Where the line containing "Extract the speech" appears in the entries below, start there and print only that line and every line after it, exactly, through the end, excluding pictures.

Source data:
|---|

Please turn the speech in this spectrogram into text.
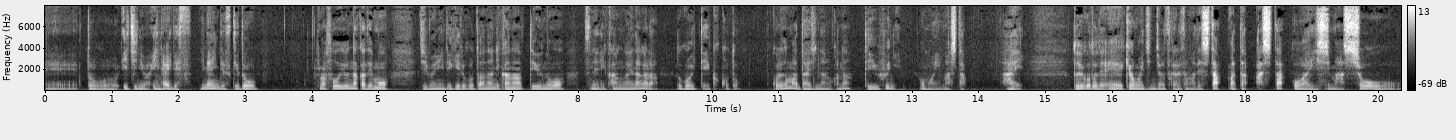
えー、っと位置にはいないです。いないんですけど今そういう中でも自分にできることは何かなっていうのを常に考えながら動いていくこと。これがまあ大事なのかなっていうふうに思いました。はい。ということで、えー、今日も一日お疲れ様でした。また明日お会いしましょう。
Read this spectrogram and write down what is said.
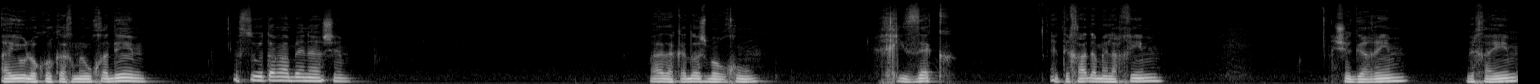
היו לא כל כך מאוחדים, עשו את הרע בעיני השם. ואז הקדוש ברוך הוא חיזק את אחד המלכים שגרים וחיים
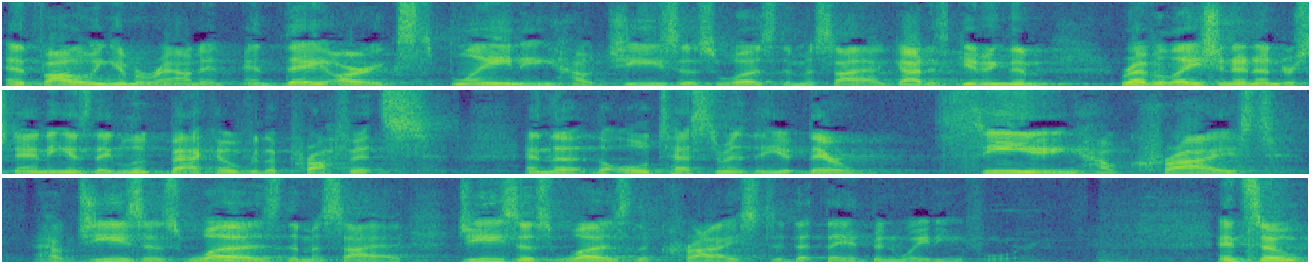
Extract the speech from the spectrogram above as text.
and following him around, and, and they are explaining how Jesus was the Messiah. God is giving them revelation and understanding as they look back over the prophets and the, the Old Testament. They're seeing how Christ, how Jesus was the Messiah. Jesus was the Christ that they had been waiting for. And so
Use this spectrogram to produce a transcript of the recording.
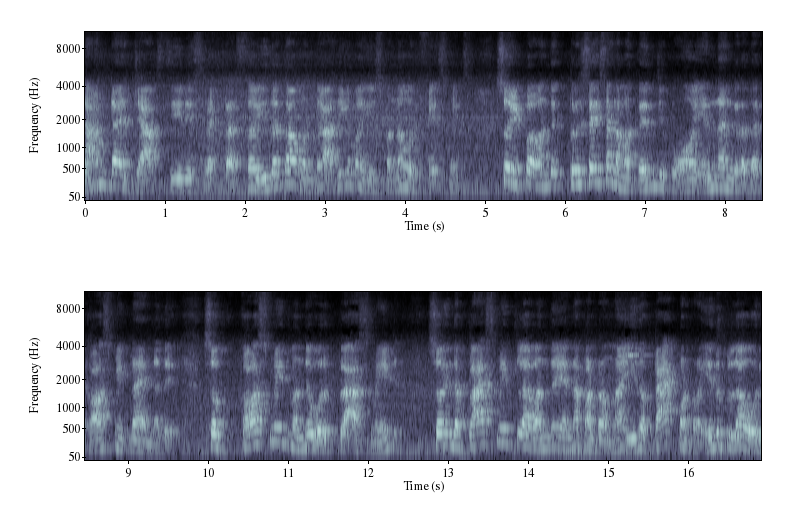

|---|

§ TASK SOLUTION:
Extract the speech from the spectrogram above as text.
and following him around, and, and they are explaining how Jesus was the Messiah. God is giving them revelation and understanding as they look back over the prophets and the, the Old Testament. They're seeing how Christ, how Jesus was the Messiah. Jesus was the Christ that they had been waiting for. And so
Use this spectrogram to produce a transcript of the recording.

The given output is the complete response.